Southern Resident Killer Whale Health Assessments
Assessing the role of contaminants, disease, body condition, and other factors potentially impacting fecundity and survivorship in endangered Southern Resident killer whales.
We study why the whales' ability to produce offspring (fecundity) and survivorship are compromised. Knowing these reasons can help us design actions that create conditions necessary for the population to recover.
Ability to Produce Offspring
The reproductive life history of Southern Residents occurs on a time scale somewhat similar to people. Female killer whales become sexually mature in their early teens and usually have their first calf about age 15 following a 17-month gestation period. They nurse their calves for about 2-3 years before calving again at roughly five-year intervals. This pattern repeats until these females reach about age 40, at which time the females become post-reproductive.
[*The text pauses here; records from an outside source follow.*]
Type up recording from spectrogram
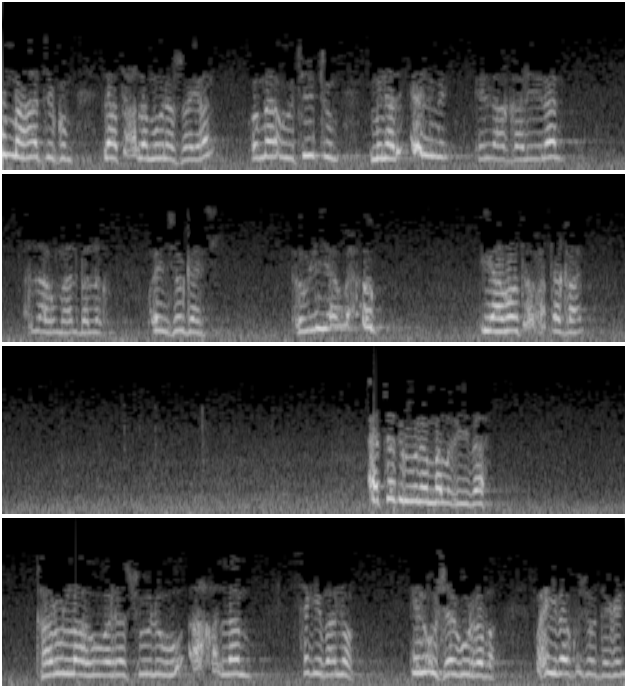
ummahaatikum laa taclamuuna shay-an wamaa uutiitum min alcilmi ilaa qaliilan allahuma hal balaqtu waa idin soo gaarsiiye awliya wax og iyo aboota wax taqaan atadruuna ma algiiba qaalu llahu wa rasuuluhu aclam isagii baa nool inuu sheeguu raba waxii baa ku soo degay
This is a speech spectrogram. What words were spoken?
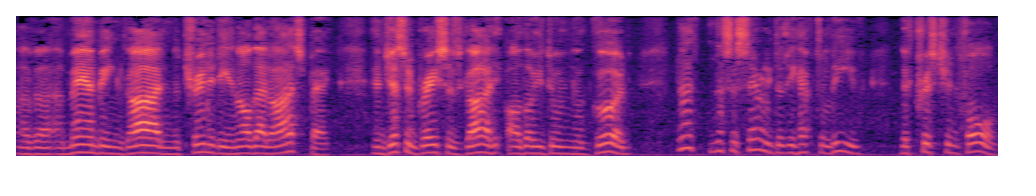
of a, a, man being God and the Trinity and all that aspect, and just embraces God, although he's doing a good, not necessarily does he have to leave the Christian fold.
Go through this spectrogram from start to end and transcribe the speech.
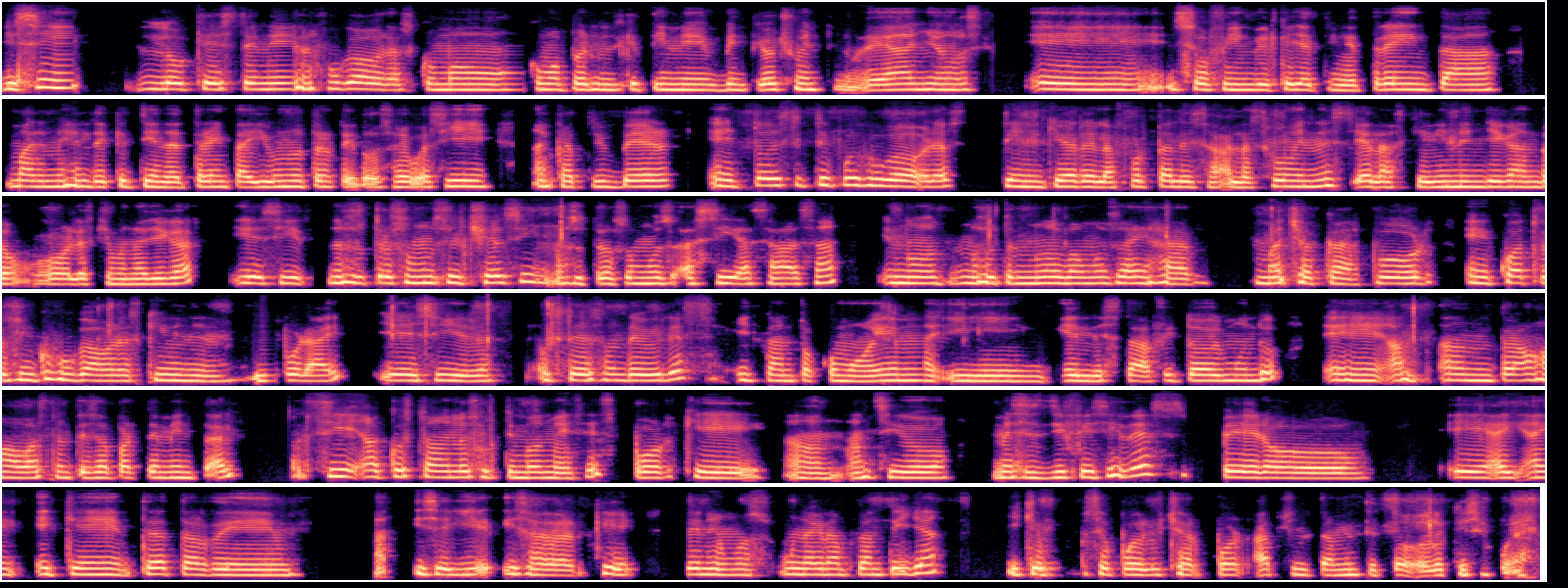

Like females, males become sexually mature in their teens, as evidenced by the development of secondary sex characteristics. Researchers collected small skin and blubber biopsy samples from the whales since 2006. They conducted paternity analyses from which we determined that a relatively small number of the males do most of the breeding. Further, we discovered inbreeding may be occurring due to the small population size.
We examined the history of reproductive-age females. We found that many females did not have their first viable calf until they were in their 20s. For some, their inter-calf interval was much higher than the average span observed in growing killer whale populations. Some females were not successfully reproducing at all.
Similar work by other scientists indicate that most of the reproductive age females regularly become pregnant, but are not carrying their calves to term, are stillborn, or survive only a short time. Even in the last "baby boom" in 2015, when nine calves were born in the span of a year, only three calves survived.
Researchers estimate calf survival in other killer whale populations to only be about 50%. We find it disconcerting that since 2016 three Southern Resident calves have been born with only two surviving. The cause of such a high level of failed pregnancies remains unclear.
We have documented relatively high contaminant levels in Southern Residents adult females and their offspring. We are concerned about the impact these contaminants might be playing in this population. We have turned to studies of killer whales in managed facilities to answer questions about mothers transfer contaminants to their offspring.
Ability to Survive
We are challenged to assess an individual whale’s health. We cannot yet collect blood samples, a primary tool for evaluating the health of any animal, from free-ranging whale populations. Instead, we turn to health information we can gather through visual assessments (body and skin condition) and biological samples (skin, breath, and feces).
Reduced prey availability is one known threat to these whales’ recovery. While some whales appeared emaciated before their disappearance (and presumed death), many others have not. Given that prey sharing occurs within matrilines, we find it unlikely that animals would succumb to starvation, even when prey is scarce. Instead, a reduced nutritional intake likely makes the whales more susceptible to disease. Further, their condition could be exacerbated by a compromised immune system, a result of contaminants or living adjacent to urban environments that introduce a wider variety of pathogens into the environment.
We have recovered the carcasses of eight Southern Resident killer whales since 2003. Only when carcasses are recovered can cause of death be determined. In those cases, the cause of death included blunt force trauma (including a ship strike), neonatal death, female reproductive issues, and health conditions such as infections. This lack of data means we have only a glimpse into the circumstances or underlying health conditions that cause whales to die.